Collection entries →
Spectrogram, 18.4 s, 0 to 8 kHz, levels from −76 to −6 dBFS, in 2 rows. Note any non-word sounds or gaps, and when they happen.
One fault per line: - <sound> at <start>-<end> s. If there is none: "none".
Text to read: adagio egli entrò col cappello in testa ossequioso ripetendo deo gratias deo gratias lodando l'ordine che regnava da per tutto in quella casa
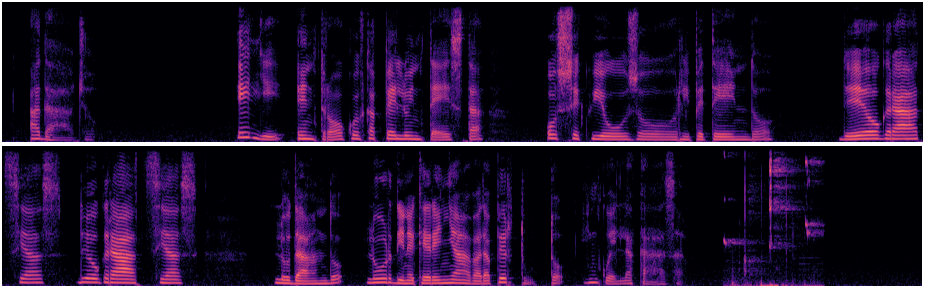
- squeak at 16.4-17.4 s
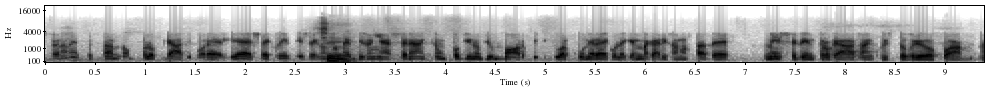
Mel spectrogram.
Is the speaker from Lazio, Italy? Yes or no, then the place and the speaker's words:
yes; Rome, Lazio, Italy; Io sono di Roma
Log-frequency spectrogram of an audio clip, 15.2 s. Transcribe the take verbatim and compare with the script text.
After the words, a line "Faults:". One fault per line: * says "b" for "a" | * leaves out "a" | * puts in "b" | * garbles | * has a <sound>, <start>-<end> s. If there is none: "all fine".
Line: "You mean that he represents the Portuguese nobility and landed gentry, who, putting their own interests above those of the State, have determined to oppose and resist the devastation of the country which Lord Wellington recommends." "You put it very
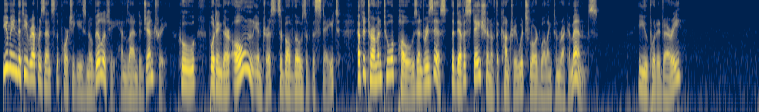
"You mean that he represents the Portuguese nobility and landed gentry, who, putting their own interests above those of the State, have determined to oppose and resist the devastation of the country which Lord Wellington recommends." "You put it very
Faults:
all fine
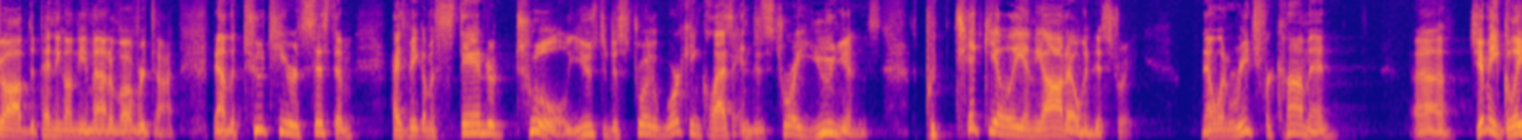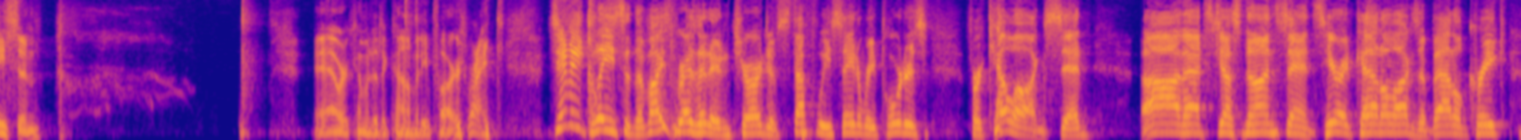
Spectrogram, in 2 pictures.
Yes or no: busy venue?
no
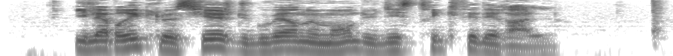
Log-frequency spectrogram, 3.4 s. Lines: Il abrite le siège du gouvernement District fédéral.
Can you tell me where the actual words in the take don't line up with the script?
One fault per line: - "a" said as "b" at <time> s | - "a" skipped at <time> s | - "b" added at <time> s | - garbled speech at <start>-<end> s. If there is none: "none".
- "du" added at 1.8 s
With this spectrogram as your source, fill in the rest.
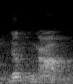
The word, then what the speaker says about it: nước ngọt: Nước ngọt. Nước ngọt. So when you pronounce OT, you don't close mouth, okay? Not nước ngọt. Mm-mm. That is wrong. You have to say nước ngọt.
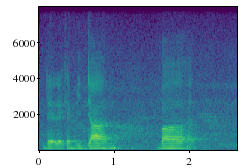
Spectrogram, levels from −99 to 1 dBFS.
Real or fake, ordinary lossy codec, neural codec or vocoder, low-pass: real; none; none; none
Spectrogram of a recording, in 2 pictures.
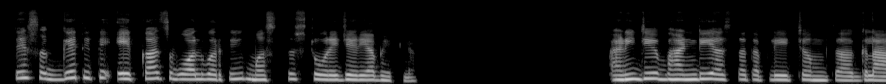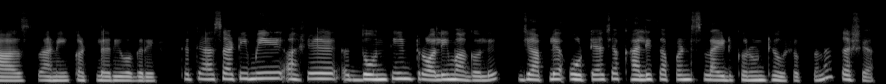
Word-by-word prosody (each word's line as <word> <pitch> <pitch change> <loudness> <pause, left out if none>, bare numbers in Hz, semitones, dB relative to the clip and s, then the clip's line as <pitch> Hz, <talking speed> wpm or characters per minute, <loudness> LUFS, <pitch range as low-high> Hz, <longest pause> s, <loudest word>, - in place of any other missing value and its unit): ते 300 +1 +1
सगळे 270 -1 0
तिथे 305 +1 -2 0.2
एकाच 265 +2 0
वॉलवरती 235 +1 +1
मस्त 220 +3 -1
स्टोरेज 220 -3 +1
एरिया 210 -1 +3
भेटला. 185 -5 -4 2.0
आणि 225 +3 +7
जी 270 +1 +4
भांडी 230 +2 +5
असतात 225 -2 -1
आपली, 210 0 0
चमचा, 195 -2 0
ग्लास 180 -3 +1
आणि 180 0 -1
कटलरी 185 -1 -3
वगैरे 175 -1 -3 0.3
तर 240 - -5
त्यासाठी 245 +1 -3
मी 275 +2 0
असे 260 +3 0 0.3
2-3 235 +3 +3
ट्रॉली 225 -2 +1
मागवले, 205 -2 +1 0.3
जे 235 - +1
आपल्या 220 +3 -1 0.2
ओट्याच्या 230 +3 -1
खालीच 225 +1 0
आपण 225 0 -1
स्लाईड 200 -3 -2
करून 200 -1 +1
ठेवू 200 -3 -1
शकतो 180 +2 -12
ना, 290 - -4
तशा. 190 -6 -5
225 Hz, 125 wpm, -24 LUFS, 200-245 Hz, 2.0 s, आणि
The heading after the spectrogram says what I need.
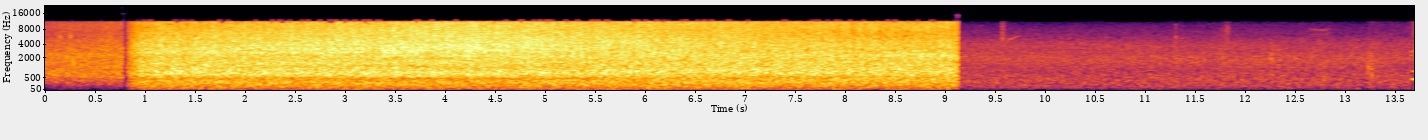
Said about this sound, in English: A few little river crossings like this, but just ploughing through them.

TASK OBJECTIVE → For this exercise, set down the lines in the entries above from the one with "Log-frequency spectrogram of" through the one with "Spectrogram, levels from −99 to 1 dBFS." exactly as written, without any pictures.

RESULT OF THE EXERCISE →
Log-frequency spectrogram of an audio clip, 15.2 s. Transcribe the take verbatim and compare with the script text.
After the words, a line "Faults:". One fault per line: * says "b" for "a" | * leaves out "a" | * puts in "b" | * garbles | * has a <sound>, <start>-<end> s. If there is none: "all fine".
Line: "You mean that he represents the Portuguese nobility and landed gentry, who, putting their own interests above those of the State, have determined to oppose and resist the devastation of the country which Lord Wellington recommends." "You put it very
"You mean that he represents the Portuguese nobility and landed gentry, who, putting their own interests above those of the State, have determined to oppose and resist the devastation of the country which Lord Wellington recommends." "You put it very
Faults:
all fine
Spectrogram, in 2 pictures.
Yes or no: busy venue?
no
Log-frequency spectrogram, 3.4 s. Lines: Il abrite le siège du gouvernement District fédéral.
Can you tell me where the actual words in the take don't line up with the script?
One fault per line: - "a" said as "b" at <time> s | - "a" skipped at <time> s | - "b" added at <time> s | - garbled speech at <start>-<end> s. If there is none: "none".
- "du" added at 1.8 s
With this spectrogram as your source, fill in the rest.
The word, then what the speaker says about it: nước ngọt: Nước ngọt. Nước ngọt. So when you pronounce OT, you don't close mouth, okay? Not nước ngọt. Mm-mm. That is wrong. You have to say nước ngọt.
Spectrogram, levels from −99 to 1 dBFS.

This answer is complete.